Published: Wed, 20 September 2023
Seán Kelly, MEP for Ireland South, has emphasised the importance of the proposed revision of the Energy Performance of Buildings Directive (EPBD). The proposed changes to the EPBD aim to set new energy performance standards and decarbonize the building sector, with a particular focus on revising national building renovation plans.
Kelly underscored the significance of the EPBD in the broader context of Europe’s energy transition, stating, “The uncomfortable truth is that other pieces of legislation aiming to decarbonise the building sector are simply not enough. The EPBD is needed. The deployment of renewable energy at full scale will not be enough as it would be either too expensive or technically not feasible. We need the combination of both net zero energy and energy efficiency.”
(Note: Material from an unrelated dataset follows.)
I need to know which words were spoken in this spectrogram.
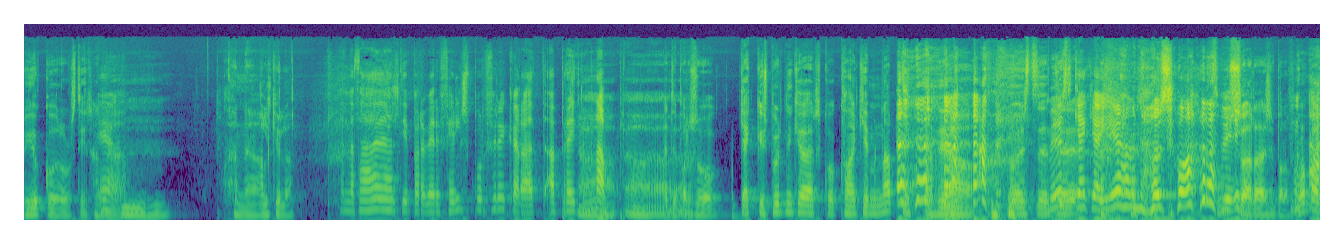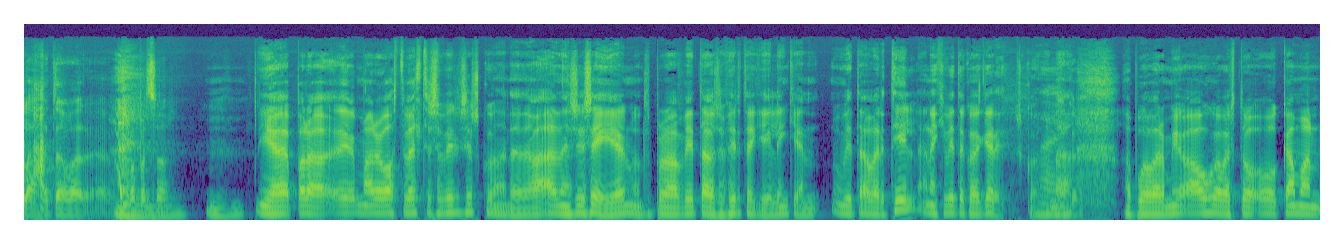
Mjög góður orðstýr þannig, Já. að- þannig að algjörlega Þannig að það hefði held ég bara verið feilspor fyrir ykkar að, að breyta um Já, nafn. já, já, þetta er bara svo geggju spurningja er sko, hvaðan kemur nafni veist, Mér er- ekki að ég hafi náðu að svara þú því. svaraði þessi bara frábælega þetta var eh, frábært svar mm. Ég bara, ég, maður er oft velt þess að fyrir sér sko, þannig að að eins og ég segi, ég er bara að vita af þessu fyrirtæki lengi en vita að vera til en ekki vita hvað það gerði sko. Nei. Þannig að það búið að vera mjög áhugavert og, og gaman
While acknowledging that some have highlighted the Emissions Trading System (ETS) as a solution, Mr. Kelly pointed out, “The ETS can only address economic and financial barriers, but only partly. However, there are other well-known barriers to renovations that cannot be addressed effectively by the ETS and by increasing the energy bill of households.”
Addressing concerns and misinformation surrounding the EPBD, Kelly emphasised the need to get the legislation right, saying, “I appreciate that this is a difficult piece of legislation as it hits at the heart of everyday life of citizens, and that’s why we need to get it right. However, this should not be just about playing the politics of today, while ignoring our needs in the future. The do nothing approach helps nobody.”
Kelly has actively engaged with his constituents on this issue, stating, “I have had many conversations with constituents and have held several meetings on this topic. What’s clear to me is that people want to renovate their homes. They do not want to be exposed to energy price hikes, and we should help them by providing the tools and supports.”
He also countered claims that the EPBD would negatively impact citizens, saying, “The EPBD targets worst-performing buildings, but to say it would endanger social peace is ridiculous in my view. Low EPC rated buildings will be less valuable regardless of the EPBD. Instead, without it, we would make it harder for people to renovate.”
Regarding the ongoing negotiations, Mr. Kelly expressed optimism, saying, “We are still in negotiations, which I feel are moving in the right direction. I have advocated for a flexible approach, and when it is all said and done, I believe that citizens will be able to see through the populist political rhetoric and realize that this piece of legislation primarily is about enabling renovations.”
Kelly concluded by stating that “safeguards and financial supports will be put in place, one-stop-shops will help people find the most cost effective solutions and issues of skills shortages will have to be addressed. It is important to note that the EPBD will have a positive impact on the building value chain and job creation”.